    As usual, the slightly obtuse technological developments of open source ecology et al fill me with excitement…BUT as ever, I am not quite sure why. As a self-confessed layman with not even a beginner’s understanding of engineering, can you tell me, in words designed for idiots:

    1. Why this ‘torch table’ is important? 2. what is a torch table? 3. where does it fit in building an open source society? and 4. what will society be able to accomplish with it that it would not have been able to accomplish without it?

    Answer these 3 questions and you will have a common man’s guide to the revolution – which might even help with your fundraising:) Keep up the great work! Steph (the office-based revolutionary)

  4. Lawrence

    Thank you Steph for taking the time to ask for clarification. I’m kind of knee deep in this, so please excuse me.

    1.Its important because it automates the hours of labor that goes into making perfectly cut metal pieces and turns it into a job that takes minutes. It expands the types of projects that we can achieve here by giving us capabilities that we could only dream of.

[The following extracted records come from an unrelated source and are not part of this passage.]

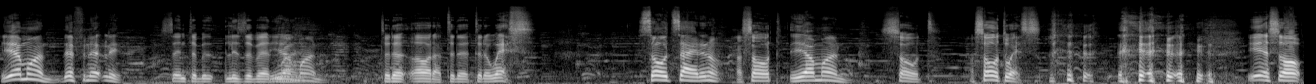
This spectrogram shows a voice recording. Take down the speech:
Yeah, man, definitely. St. Elizabeth. Yeah, man. To the oh, that, to the to the west. South side, you know. A south, Yeah, man. south, southwest. yeah. So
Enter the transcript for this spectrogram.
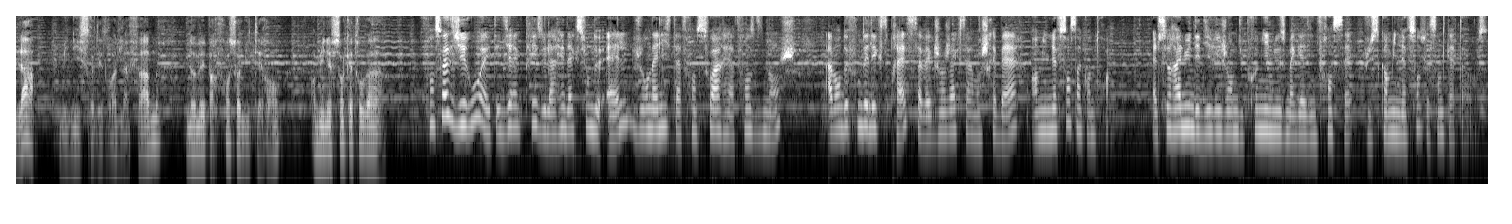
la ministre des droits de la femme, nommée par François Mitterrand en 1981. Françoise Giroud a été directrice de la rédaction de Elle, journaliste à France et à France Dimanche, avant de fonder l'Express avec Jean-Jacques Servan-Schreiber en 1953. Elle sera l'une des dirigeantes du premier news magazine français jusqu'en 1974.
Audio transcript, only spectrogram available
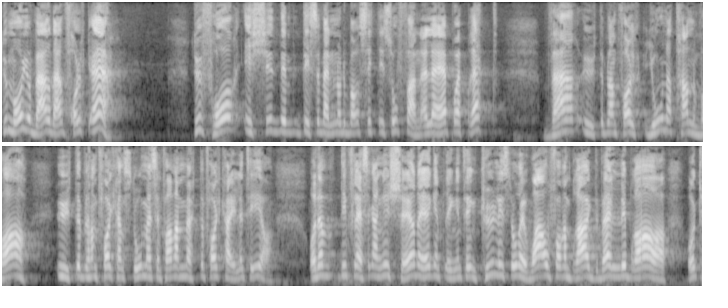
du må jo være der folk er. Du får ikke disse vennene når du bare sitter i sofaen eller er på et brett. Vær ute blant folk. Jonathan var ute blant folk. Han sto med sin far. Han møtte folk hele tida. Og det, De fleste ganger skjer det egentlig ingenting. Kul historie. Wow, for en bragd. Veldig bra. Ok,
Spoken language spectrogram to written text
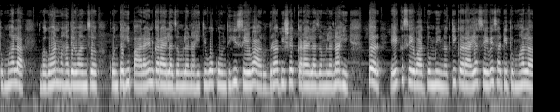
तुम्हाला भगवान महादेवांचं कोणतंही पारायण करायला जमलं नाही किंवा कोणतीही सेवा रुद्राभिषेक करायला जमलं नाही तर एक सेवा तुम्ही नक्की करा. या सेवेसाठी तुम्हाला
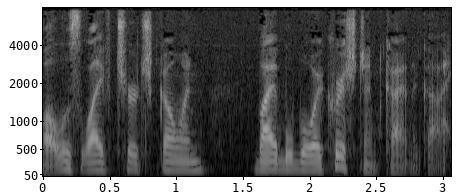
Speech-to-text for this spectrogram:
all his life church going, Bible boy Christian kind of guy.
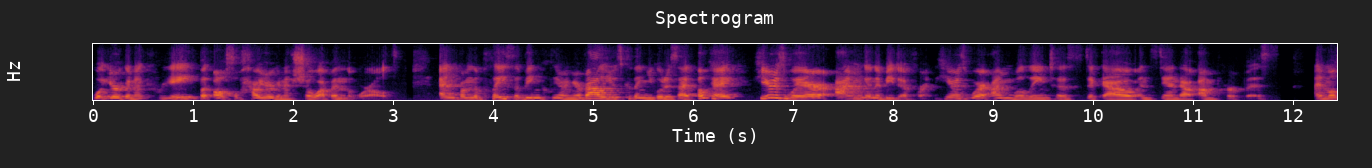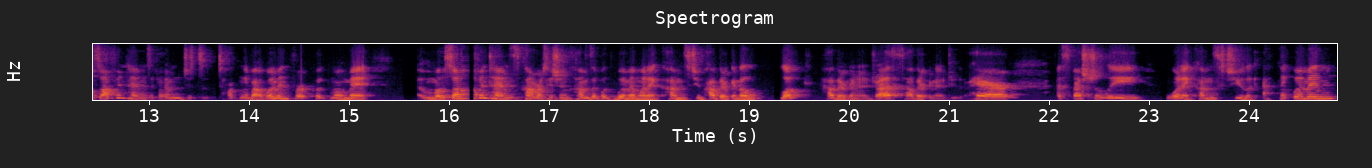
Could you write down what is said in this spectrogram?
what you're going to create, but also how you're going to show up in the world? And from the place of being clear on your values, because then you go decide, okay, here's where I'm going to be different. Here's where I'm willing to stick out and stand out on purpose. And most oftentimes, if I'm just talking about women for a quick moment, most oftentimes this conversation comes up with women when it comes to how they're going to look, how they're going to dress, how they're going to do their hair, especially when it comes to like ethnic women.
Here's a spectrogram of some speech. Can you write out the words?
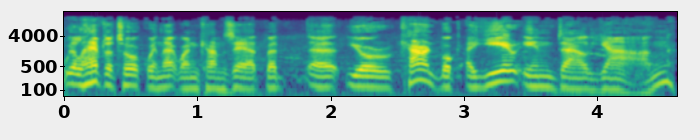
We'll have to talk when that one comes out. But uh, your current book, A Year in Daljarn,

    2. A “torch table” is a computer controlled cutting “torch” that moves in the xyz direction with the help of motors. In this case the “torch” is a plasma cutter, which is appropriate for cutting steel.

    3. This product fits by enabling a laymen to produce complex steel cuts without the effort of having to learn metal working skills themselves. It is a meta work saving device, by taking a single purpose work saving feature and abstracting it by being very very general.

    4. In more general terms, this is the first tool at FeF that can help make itself. It will be used to make new parts for itself and will be used to speed up the production of the LifeTrac, MicroTrac, and all the other future products. It also has vast untapped potential. If you add on an extruding tip, instead of a “torch” you could make coil pots. You could build a very large table that could lift and place bricks for intricate brick laying patterns. You could use it in conjunction with something that spins a metal bar and make a lathe by gouging the metal with the torch.

    I’m a Roboticist at heart, and in that vein I want to study how flexible meta machines can work in conjunction with us to be used as useful tools. I’ve never met a tool I didn’t like, but I have seen a lot of misused tools on the wrong problem.

  5. Abe

    This is an awesome development. Something cool to add would be an interchangeable cutting utensil, so you could slap on a router and cut wood as well, a water drill and cut stone, etc. Great work!

  6. Inga

    If I’m not greatly mistaken, Lawrence and Marcin are already thinking aloud about a router.

  7. […] Table Project was detailed here, and you can see my commitments for the project here. Here is a choppy update of the Torch Tables […]

  8. Lawrence

    Thats right. The major need is to be able to cut metal, but the design we used should be able to handle the extra strain from cutting wood if we replace the plasma cutter tip with a routing bit.

    A water bit sounds interesting, but for right now we don’t have any stone to cut. There are also some interesting issues involving water reuse and containment which are a bit above the scope of this project.

    The reason we are going with plasma right now is because for the precision, it is the cheapest possible method of cutting steel we could find that was appropriate for a cnc table.